With some children starting school in masks and others from behind a screen, parents can expect this year’s approach to education to be quite different from years past. But, what will back to school shopping be like? Can retailers expect the same rush for the newest fashions and last-minute stationery, or will the retail experience also look much different from what parents are used to?
Here’s a quick look at what you can expect for your 2020 back-to-school shopping experience.
Spending is going up, not down
One might think parents will be spending a lot less on their back-to-school shopping this year. Students who are learning at home may not need a new closet full of fashionable clothes. In some districts, children returning to the classroom will have their learning materials provided for them, with students being asked to keep backpacks, lunch boxes, and other personal items at home. But spending is actually expected to increase this year, not decrease.
The National Retail Federation (NRF) with Prosper Insights & Analytics survey reports that families will be spending an average of $789.49 on their back-to-school shopping, almost $100 more than last year.

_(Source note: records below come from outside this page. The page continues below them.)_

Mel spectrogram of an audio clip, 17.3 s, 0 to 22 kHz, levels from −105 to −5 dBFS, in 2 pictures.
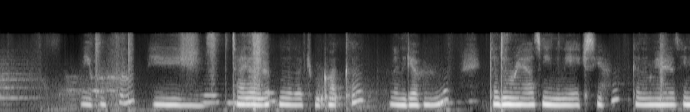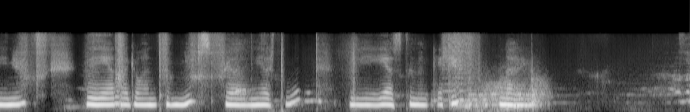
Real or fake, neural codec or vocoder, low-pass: fake; codec, 16 kHz, 0.5 kbps, X-Codec, HuBERT features, trained on balanced general audio; 7.2 kHz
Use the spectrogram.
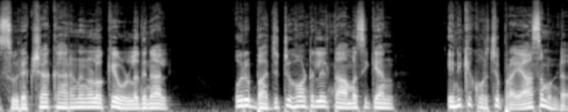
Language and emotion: Malayalam, fearful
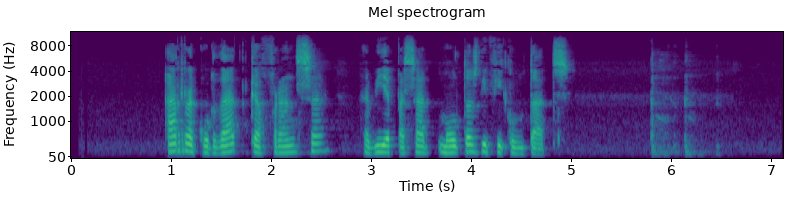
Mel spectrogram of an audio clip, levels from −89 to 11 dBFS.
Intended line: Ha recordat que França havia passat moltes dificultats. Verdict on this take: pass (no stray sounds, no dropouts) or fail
fail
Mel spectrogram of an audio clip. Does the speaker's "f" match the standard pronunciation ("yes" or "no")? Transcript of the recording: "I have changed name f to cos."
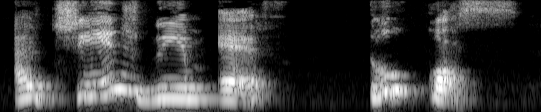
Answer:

So what’s all this money being spent on? According to NRF, “The survey found 36% expect to buy laptops, 22% computer speakers/headphones, 21% other accessories such as a mouse or flash drive, and 17% printers. A similar 17% plan to buy non-computer items including calculators, furniture like a desk or chair, and workbooks.”
While many school districts are increasing their purchases of cleaning products and buying new-to-school items, such as personal protective equipment, parents also plan to purchase safety-related items before the start of school.
Deloitte reports that “Parents also plan to allocate budget for personal health products, spending an average of $46 per student on supplies like sanitizer and wipes.” Other items on the back-to-school shopping list are health-specific purchases in case students were to get sick, such as pain relievers, cough drops, thermometers, and more.
Stores will be busy
Expect long lines if you plan on doing in-store back to school shopping this school season. According to a recent Shopkick survey, 66% of respondents planned to shop in-store for their school supplies, regardless of the need for social distancing. Of those, “Nearly all in-store shoppers (95%) will shop at big box retailers like Target and Walmart, followed by office supply stores (37%), club stores (25%), drug stores (24%), and grocery stores (20%).”
Though, shoppers are also utilizing contactless or limited-contact shopping options, like BOPIS (buy online pickup in store). Deloitte reports that “26% of shoppers plan to use BOPIS more frequently” for their immediate back-to-school shopping and also for future needs.
Goods are unavailable
2020 isn’t the year to be brand specific or too picky about what you’re purchasing. Consumers will find that many of the items on their shopping lists are actually out of stock, especially the big ticket items needed to make learning from home possible. Desks are sold out at many retailers, from big box stores like IKEA to online giants such as Amazon, likely due to the increased demand in the spring when people transitioned to working at home, and now because parents are creating workstations for their children as well. Computers seem to be more accessible, but consumers will be vying their peers for what’s available, and the cost savings won’t be so easily realized.